#### RECORDS SHOWN
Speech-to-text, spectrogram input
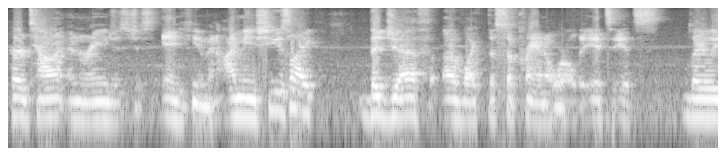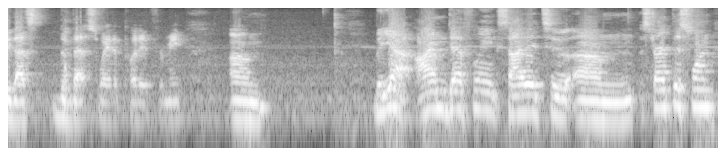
her talent and range is just inhuman. I mean, she's like the Geoff of like the soprano world. It's it's literally that's the best way to put it for me. Um, but yeah, I'm definitely excited to um, start this one.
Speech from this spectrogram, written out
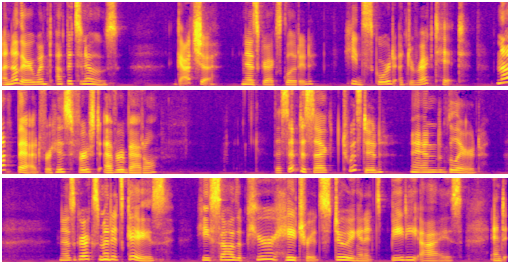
Another went up its nose. Gotcha, Nesgrax gloated. He'd scored a direct hit. Not bad for his first ever battle. The centisect twisted and glared. Nesgrax met its gaze. He saw the pure hatred stewing in its beady eyes, and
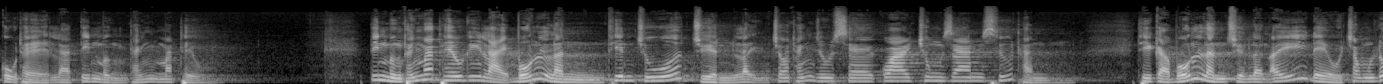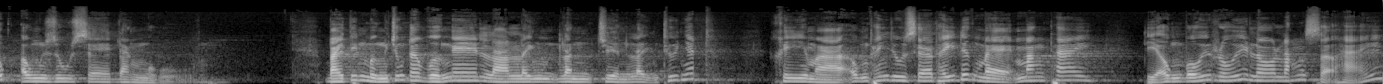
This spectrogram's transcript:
cụ thể là tin mừng Thánh Matthew. Tin mừng Thánh Matthew ghi lại bốn lần Thiên Chúa truyền lệnh cho Thánh Giuse qua trung gian sứ thần. Thì cả bốn lần truyền lệnh ấy đều trong lúc ông Giuse đang ngủ. Bài tin mừng chúng ta vừa nghe là lệnh lần truyền lệnh thứ nhất khi mà ông Thánh Du Xe thấy Đức Mẹ mang thai thì ông bối rối lo lắng sợ hãi.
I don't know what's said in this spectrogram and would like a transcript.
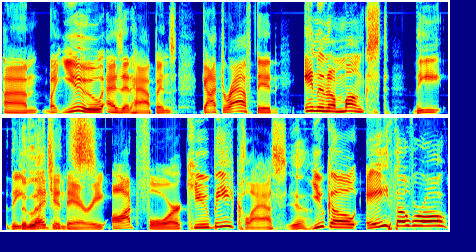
Um, but you, as it happens, got drafted in and amongst the the, The legendary Ought Four QB class. Yeah. You go eighth overall.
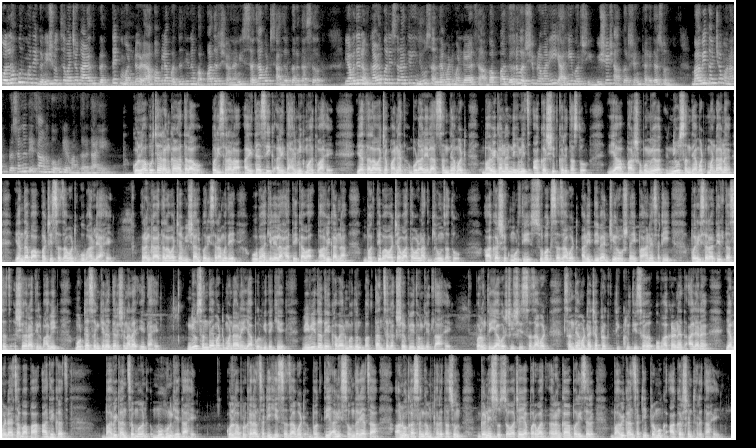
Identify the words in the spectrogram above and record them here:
कोल्हापूरमध्ये गणेशोत्सवाच्या काळात प्रत्येक मंडळ आपापल्या पद्धतीनं बाप्पा दर्शन आणि सजावट सादर करत असत. यामध्ये रंकाळा परिसरातील न्यू संध्यामठ मंडळाचा बाप्पा दरवर्षीप्रमाणे याही वर्षी विशेष आकर्षण ठरत असून भाविकांच्या मनात प्रसन्नतेचा अनुभव निर्माण करत आहे. कोल्हापूरच्या रंकाळा तलाव परिसराला ऐतिहासिक आणि धार्मिक महत्त्व आहे. या तलावाच्या पाण्यात बुडालेला संध्यामठ भाविकांना नेहमीच आकर्षित करीत असतो. या पार्श्वभूमीवर न्यू संध्यामठ मंडळानं यंदा बाप्पाची सजावट उभारली आहे. रंकाळा तलावाच्या विशाल परिसरामध्ये उभा केलेला हा देखावा भाविकांना भक्तिभावाच्या वातावरणात घेऊन जातो. आकर्षक मूर्ती सुबक सजावट आणि दिव्यांची रोषणाई पाहण्यासाठी परिसरातील तसंच शहरातील भाविक मोठ्या संख्येनं दर्शनाला येत आहेत. न्यू संध्यामठ मंडळाने यापूर्वी देखील विविध देखाव्यांमधून भक्तांचं लक्ष वेधून घेतलं आहे. परंतु यावर्षीची सजावट संध्यामठाच्या प्रतिकृतीसह उभा करण्यात आल्यानं या मंडळाचा बापा अधिकच भाविकांचं मन मोहून घेत आहे. कोल्हापूरकरांसाठी ही सजावट भक्ती आणि सौंदर्याचा अनोखा संगम ठरत असून गणेश उत्सवाच्या या पर्वात रंकाळ परिसर भाविकांसाठी प्रमुख आकर्षण ठरत आहे.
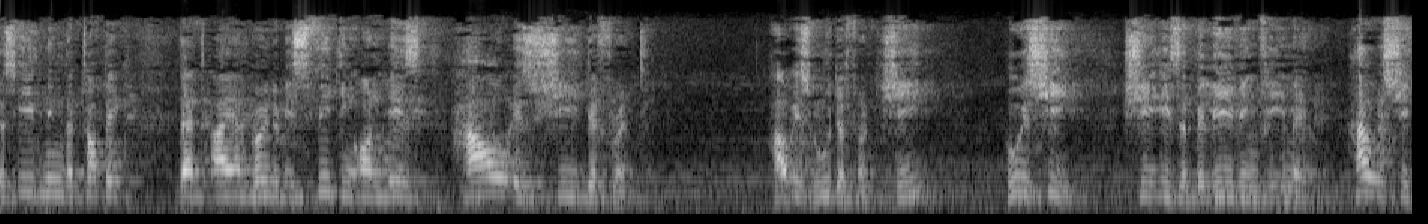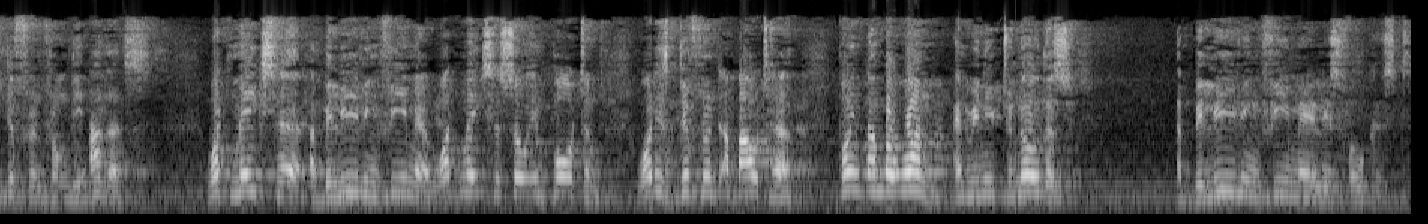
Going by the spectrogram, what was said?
This evening, the topic that I am going to be speaking on is how is she different? How is who different? She? Who is she? She is a believing female. How is she different from the others? What makes her a believing female? What makes her so important? What is different about her? Point number one, and we need to know this a believing female is focused.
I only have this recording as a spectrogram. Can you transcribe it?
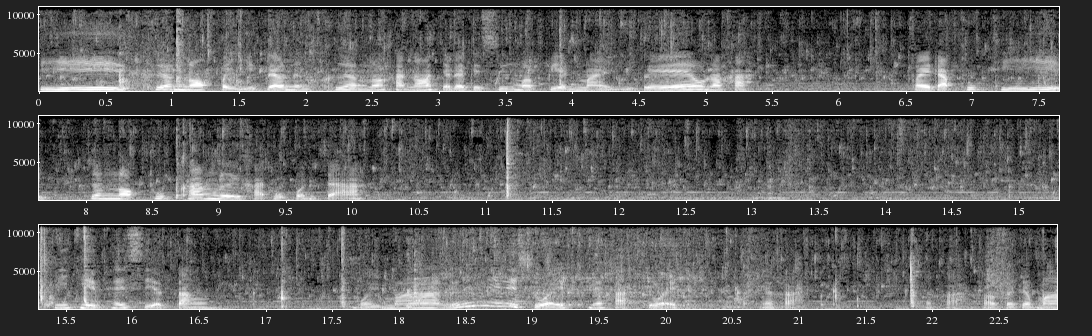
ทีเครื่องน็อกไปอีกแล้วหนึ่งเครื่องเนาะค่ะเนาะจะได้ไปซื้อมาเปลี่ยนใหม่อีกแล้วนะคะไฟดับทุกทีเครื่องน็อกทุกครั้งเลยค่ะ ทุกคนจ้ามีเหตุให้เสียตังค์ บ่อยมากเลยสวยเนี่ยค่ะ สวยเนี่ยค่ะนะคะเราก็จะมา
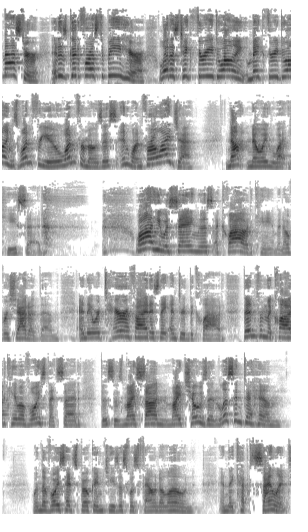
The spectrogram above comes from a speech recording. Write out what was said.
Master, it is good for us to be here. Let us take three dwelling, make three dwellings, one for you, one for Moses, and one for Elijah. Not knowing what he said. While he was saying this, a cloud came and overshadowed them, and they were terrified as they entered the cloud. Then from the cloud came a voice that said, This is my son, my chosen, listen to him. When the voice had spoken, Jesus was found alone and they kept silent,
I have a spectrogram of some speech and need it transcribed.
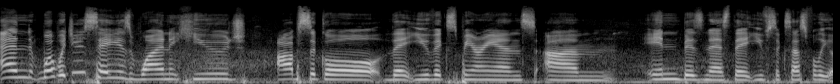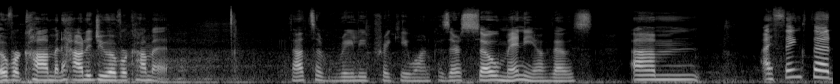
and what would you say is one huge obstacle that you've experienced um, in business that you've successfully overcome, and how did you overcome it? That's a really tricky one because there's so many of those. Um, I think that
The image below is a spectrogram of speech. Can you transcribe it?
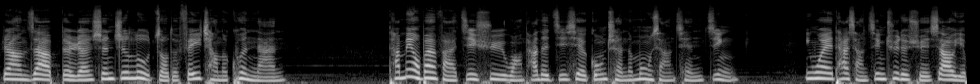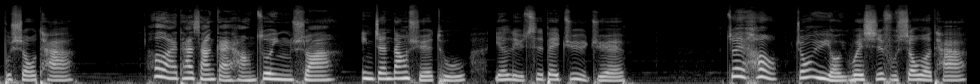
让 Zab 的人生之路走得非常的困难，他没有办法继续往他的机械工程的梦想前进。因为他想进去的学校也不收他，后来他想改行做印刷，应征当学徒，也屡次被拒绝。最后，终于有一位师傅收了他，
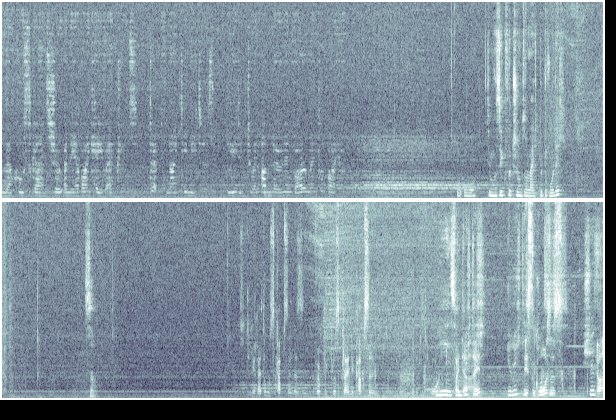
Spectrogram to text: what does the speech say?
Local scans show a nearby cave entrance, depth 90 meters, leading to an unknown environmental biome. Oh oh, die Musik wird schon so leicht bedrohlich. So, Also die Rettungskapseln, das sind wirklich bloß kleine Kapseln. Und nee, ist bei ein der richtig, richtig ist ein großes, Schiff. ja,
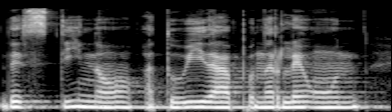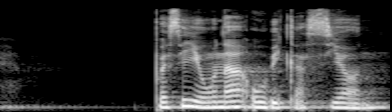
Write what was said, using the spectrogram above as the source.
destino a tu vida, ponerle un, pues sí, una ubicación.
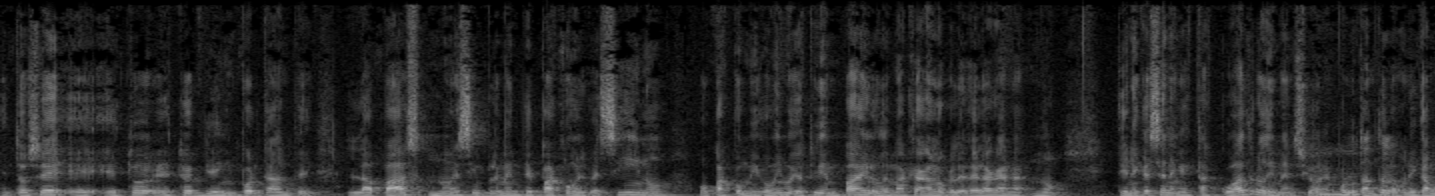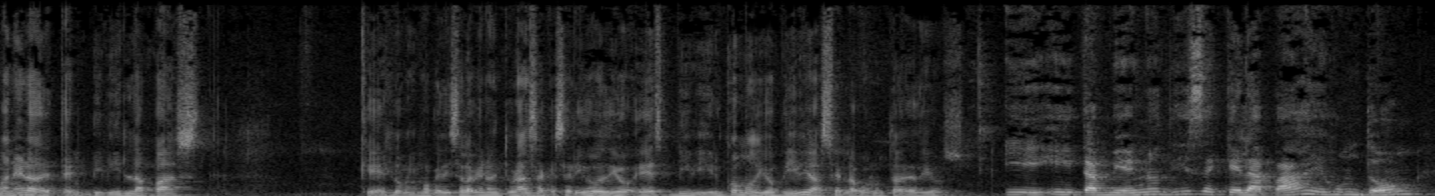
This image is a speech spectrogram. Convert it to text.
Entonces, eh, esto, esto es bien importante. La paz no es simplemente paz con el vecino o paz conmigo mismo, yo estoy en paz y los demás que hagan lo que les dé la gana. No, tiene que ser en estas cuatro dimensiones. Por lo tanto, la única manera de vivir la paz que es lo mismo que dice la bienaventuranza, que ser hijo de Dios es vivir como Dios vive, hacer la voluntad de Dios. Y, y también nos dice que la paz es un don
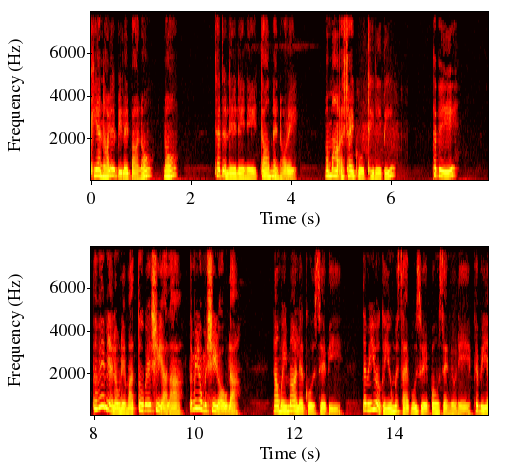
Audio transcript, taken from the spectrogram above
ခင်ကနားလေပေးလိုက်ပါနော်နော်ထက်တလဲလဲနဲ့တောင်းမှန်တော့တယ်မမအရှိုက်ကိုထိလေပြီးဖဖေဖဖေမျက်လုံးထဲမှာသူ့ပဲရှိရလားသမီးတို့မရှိတော့ဘူးလားနောက်မိန်းမလက်ကိုဆွဲပြီးသမီးတို့ဂယုမဆိုင်ဘူးဆိုတဲ့ပုံစံမျိုးနဲ့ဖဖေရ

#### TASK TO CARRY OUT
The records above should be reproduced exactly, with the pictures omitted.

#### YOUR RESPONSE
Speech-to-text, spectrogram input
her talent and range is just inhuman. I mean, she's like the Geoff of like the soprano world. It's it's literally that's the best way to put it for me. Um, but yeah, I'm definitely excited to um, start this one.
Speech from this spectrogram, written out
Another went up its nose. Gotcha, Nesgrax gloated. He'd scored a direct hit. Not bad for his first ever battle. The centisect twisted and glared. Nesgrax met its gaze. He saw the pure hatred stewing in its beady eyes, and
This spectrogram's transcript:
cụ thể là tin mừng Thánh Matthew. Tin mừng Thánh Matthew ghi lại bốn lần Thiên Chúa truyền lệnh cho Thánh Giuse qua trung gian sứ thần. Thì cả bốn lần truyền lệnh ấy đều trong lúc ông Giuse đang ngủ. Bài tin mừng chúng ta vừa nghe là lệnh lần truyền lệnh thứ nhất khi mà ông Thánh Du Xe thấy Đức Mẹ mang thai thì ông bối rối lo lắng sợ hãi.
I don't know what's said in this spectrogram and would like a transcript.
Um, but you, as it happens, got drafted in and amongst the the, The legendary Ought Four QB class. Yeah. You go eighth overall.
Identify the words in the spectrogram above and record them here:
कोल्हापूरमध्ये गणेशोत्सवाच्या काळात प्रत्येक मंडळ आपापल्या पद्धतीनं बाप्पा दर्शन आणि सजावट सादर करत असत. यामध्ये रंकाळा परिसरातील न्यू संध्यामठ मंडळाचा बाप्पा दरवर्षीप्रमाणे याही वर्षी विशेष आकर्षण ठरत असून भाविकांच्या मनात प्रसन्नतेचा अनुभव निर्माण करत आहे. कोल्हापूरच्या रंकाळा तलाव परिसराला ऐतिहासिक आणि धार्मिक महत्त्व आहे. या तलावाच्या पाण्यात बुडालेला संध्यामठ भाविकांना नेहमीच आकर्षित करीत असतो. या पार्श्वभूमीवर न्यू संध्यामठ मंडळानं यंदा बाप्पाची सजावट उभारली आहे. रंकाळा तलावाच्या विशाल परिसरामध्ये उभा केलेला हा देखावा भाविकांना भक्तिभावाच्या वातावरणात घेऊन जातो. आकर्षक मूर्ती सुबक सजावट आणि दिव्यांची रोषणाई पाहण्यासाठी परिसरातील तसंच शहरातील भाविक मोठ्या संख्येनं दर्शनाला येत आहेत. न्यू संध्यामठ मंडळाने यापूर्वी देखील विविध देखाव्यांमधून भक्तांचं लक्ष वेधून घेतलं आहे. परंतु यावर्षीची सजावट संध्यामठाच्या प्रतिकृतीसह उभा करण्यात आल्यानं या मंडळाचा बापा अधिकच भाविकांचं मन मोहून घेत आहे. कोल्हापूरकरांसाठी ही सजावट भक्ती आणि सौंदर्याचा अनोखा संगम ठरत असून गणेश उत्सवाच्या या पर्वात रंकाळ परिसर भाविकांसाठी प्रमुख आकर्षण ठरत आहे.
Going by the spectrogram, what was said?
This evening, the topic that I am going to be speaking on is how is she different? How is who different? She? Who is she? She is a believing female. How is she different from the others? What makes her a believing female? What makes her so important? What is different about her? Point number one, and we need to know this a believing female is focused.
I only have this recording as a spectrogram. Can you transcribe it?
ทีเครื่องน็อกไปอีกแล้วหนึ่งเครื่องเนาะค่ะเนาะจะได้ไปซื้อมาเปลี่ยนใหม่อีกแล้วนะคะไฟดับทุกทีเครื่องน็อกทุกครั้งเลยค่ะ ทุกคนจ้ามีเหตุให้เสียตังค์ บ่อยมากเลยสวยเนี่ยค่ะ สวยเนี่ยค่ะนะคะเราก็จะมา
The spectrogram above comes from a speech recording. Write out what was said.
Master, it is good for us to be here. Let us take three dwelling, make three dwellings, one for you, one for Moses, and one for Elijah. Not knowing what he said. While he was saying this, a cloud came and overshadowed them, and they were terrified as they entered the cloud. Then from the cloud came a voice that said, This is my son, my chosen, listen to him. When the voice had spoken, Jesus was found alone and they kept silent,
I have a spectrogram of some speech and need it transcribed.
and what would you say is one huge obstacle that you've experienced um, in business that you've successfully overcome, and how did you overcome it? That's a really tricky one because there's so many of those. Um, I think that
The image below is a spectrogram of speech. Can you transcribe it?
让 Zab 的人生之路走得非常的困难，他没有办法继续往他的机械工程的梦想前进。因为他想进去的学校也不收他，后来他想改行做印刷，应征当学徒，也屡次被拒绝。最后，终于有一位师傅收了他，
Spectrogram to text: what does the speech say?
Local scans show a nearby cave entrance, depth 90 meters, leading to an unknown environmental biome. Oh oh, die Musik wird schon so leicht bedrohlich. So, Also die Rettungskapseln, das sind wirklich bloß kleine Kapseln. Und nee, ist bei ein der richtig, richtig ist ein großes, Schiff. ja,
Write what was said, using the spectrogram above as the source.
destino a tu vida, ponerle un, pues sí, una ubicación.
This image is a speech spectrogram. Convert it to text.
Entonces, eh, esto, esto es bien importante. La paz no es simplemente paz con el vecino o paz conmigo mismo, yo estoy en paz y los demás que hagan lo que les dé la gana. No, tiene que ser en estas cuatro dimensiones. Por lo tanto, la única manera de vivir la paz que es lo mismo que dice la bienaventuranza, que ser hijo de Dios es vivir como Dios vive, hacer la voluntad de Dios. Y, y también nos dice que la paz es un don
Audio transcript, taken from the spectrogram above
ခင်ကနားလေပေးလိုက်ပါနော်နော်ထက်တလဲလဲနဲ့တောင်းမှန်တော့တယ်မမအရှိုက်ကိုထိလေပြီးဖဖေဖဖေမျက်လုံးထဲမှာသူ့ပဲရှိရလားသမီးတို့မရှိတော့ဘူးလားနောက်မိန်းမလက်ကိုဆွဲပြီးသမီးတို့ဂယုမဆိုင်ဘူးဆိုတဲ့ပုံစံမျိုးနဲ့ဖဖေရ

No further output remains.